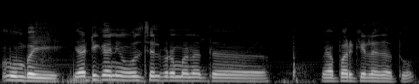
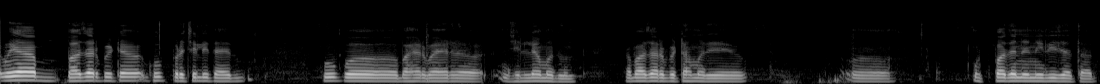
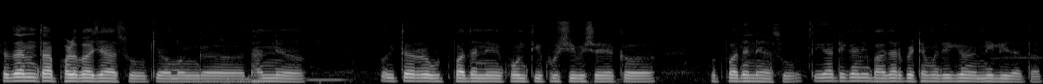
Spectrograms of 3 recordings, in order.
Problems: none marked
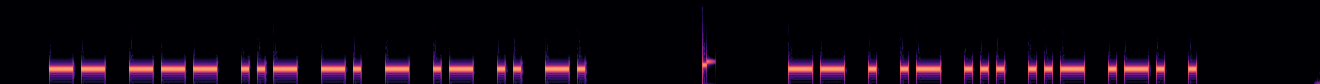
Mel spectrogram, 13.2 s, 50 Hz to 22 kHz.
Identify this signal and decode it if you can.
Morse code, heard as a keyed tone, about 15 wpm, 700 Hz. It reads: MOUNTAIN MEASURE
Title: Sentences from Top 1000 Words - Review Part 1 - New Word Drill - 15wpm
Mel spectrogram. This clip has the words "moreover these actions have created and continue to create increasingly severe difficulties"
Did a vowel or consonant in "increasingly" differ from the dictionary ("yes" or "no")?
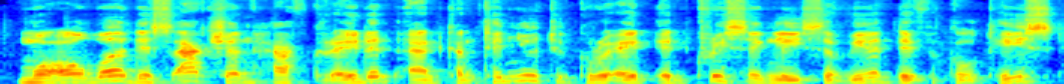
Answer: no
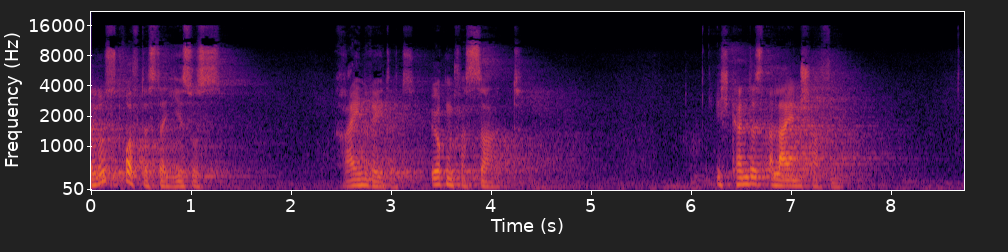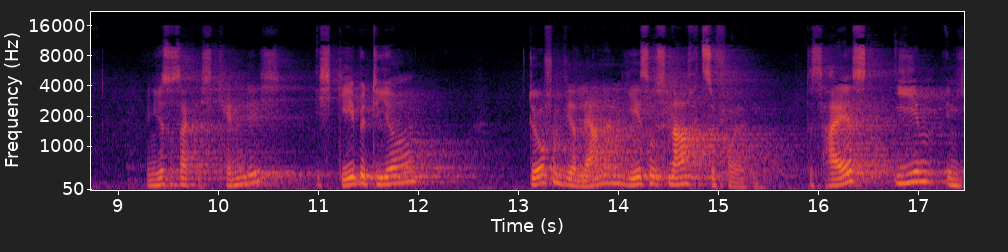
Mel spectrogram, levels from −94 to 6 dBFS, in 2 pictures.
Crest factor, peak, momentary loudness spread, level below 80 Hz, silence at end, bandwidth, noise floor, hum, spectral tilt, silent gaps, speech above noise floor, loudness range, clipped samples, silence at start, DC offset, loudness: 20 dB; -10 dBFS; 18 LU; -62 dBFS; 0 s; 16 kHz; -57 dBFS; none; -4.5 dB/octave; none; 28 dB; 7 LU; under 0.1%; 0 s; under 0.1%; -29 LUFS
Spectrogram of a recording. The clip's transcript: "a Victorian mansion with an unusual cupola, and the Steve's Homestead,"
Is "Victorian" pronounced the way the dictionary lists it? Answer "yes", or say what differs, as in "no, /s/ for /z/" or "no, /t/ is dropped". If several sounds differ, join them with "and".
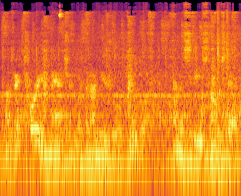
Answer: yes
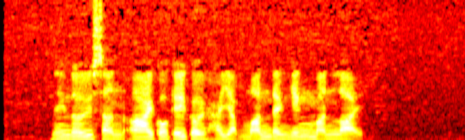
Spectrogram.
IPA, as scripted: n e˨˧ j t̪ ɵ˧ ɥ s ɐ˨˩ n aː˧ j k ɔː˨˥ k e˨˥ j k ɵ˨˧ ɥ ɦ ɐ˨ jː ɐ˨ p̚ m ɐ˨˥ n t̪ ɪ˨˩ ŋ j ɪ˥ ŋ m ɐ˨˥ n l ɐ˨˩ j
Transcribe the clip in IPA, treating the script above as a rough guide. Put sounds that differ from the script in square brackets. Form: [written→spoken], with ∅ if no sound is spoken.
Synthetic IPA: n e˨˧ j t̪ ɵ˧ ɥ s ɐ˨˩ n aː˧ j k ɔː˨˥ k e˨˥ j k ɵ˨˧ ɥ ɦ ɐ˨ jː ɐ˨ p̚ m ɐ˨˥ n t̪ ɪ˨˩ ŋ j ɪ˥ ŋ m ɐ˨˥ n l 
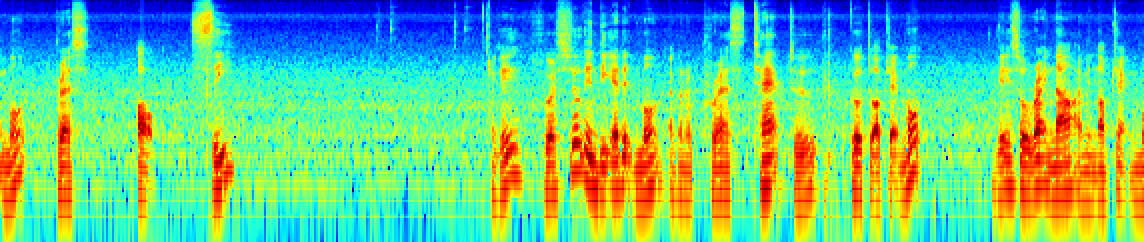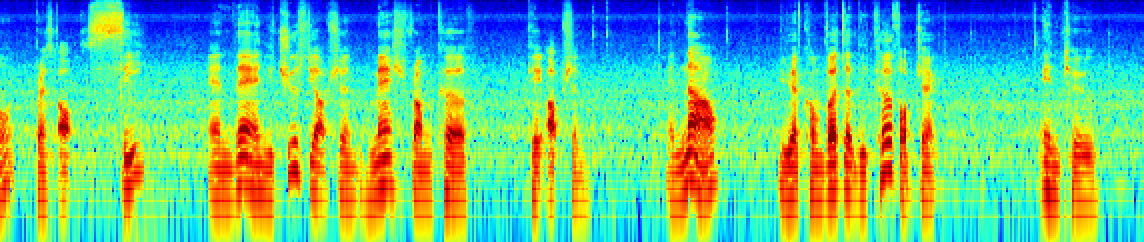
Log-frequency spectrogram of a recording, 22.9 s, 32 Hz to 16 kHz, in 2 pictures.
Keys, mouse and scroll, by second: 2.1 alt+c, 3.9 right click, 8.3 Tab, 10.1 right click, 12.8 alt+c, 17.5 click, 18.1 middle click, 18.8 click, 20.2 scroll up 1, 20.5 middle click, 21.0 scroll up 1, 21.2 middle click, 22.1 Tab, 22.6 middle click.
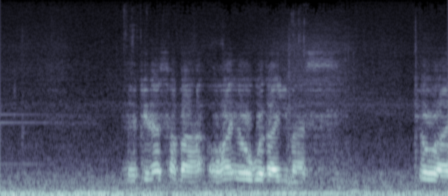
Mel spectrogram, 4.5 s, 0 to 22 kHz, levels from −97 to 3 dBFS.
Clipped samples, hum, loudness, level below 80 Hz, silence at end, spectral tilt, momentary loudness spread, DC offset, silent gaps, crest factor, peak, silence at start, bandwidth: under 0.1%; none; -22 LUFS; -26 dBFS; 0 s; -7 dB/octave; 15 LU; under 0.1%; none; 18 dB; -4 dBFS; 0 s; 10.5 kHz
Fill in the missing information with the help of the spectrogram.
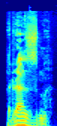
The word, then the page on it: रज़्म: Hindi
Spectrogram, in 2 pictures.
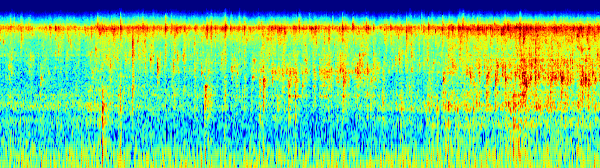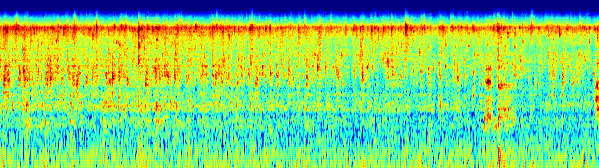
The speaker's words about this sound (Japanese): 揚げ物の料理をしないのでどのくらい揚げたらいいのかわかんないあと ASMR 初めてだからこの揚げてる音と自分の声との音量バランスがどうなってるかわかんない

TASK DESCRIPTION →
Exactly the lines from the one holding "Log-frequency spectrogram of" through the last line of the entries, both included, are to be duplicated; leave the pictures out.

FINAL ANSWER →
Log-frequency spectrogram of a recording, 22.9 s, 32 Hz to 16 kHz, in 2 pictures.
Keys, mouse and scroll, by second: 2.1 alt+c, 3.9 right click, 8.3 Tab, 10.1 right click, 12.8 alt+c, 17.5 click, 18.1 middle click, 18.8 click, 20.2 scroll up 1, 20.5 middle click, 21.0 scroll up 1, 21.2 middle click, 22.1 Tab, 22.6 middle click.
Mel spectrogram, 4.5 s, 0 to 22 kHz, levels from −97 to 3 dBFS.
Clipped samples, hum, loudness, level below 80 Hz, silence at end, spectral tilt, momentary loudness spread, DC offset, silent gaps, crest factor, peak, silence at start, bandwidth: under 0.1%; none; -22 LUFS; -26 dBFS; 0 s; -7 dB/octave; 15 LU; under 0.1%; none; 18 dB; -4 dBFS; 0 s; 10.5 kHz
Fill in the missing information with the help of the spectrogram.
The word, then the page on it: रज़्म: Hindi
Spectrogram, in 2 pictures.
The speaker's words about this sound (Japanese): 揚げ物の料理をしないのでどのくらい揚げたらいいのかわかんないあと ASMR 初めてだからこの揚げてる音と自分の声との音量バランスがどうなってるかわかんない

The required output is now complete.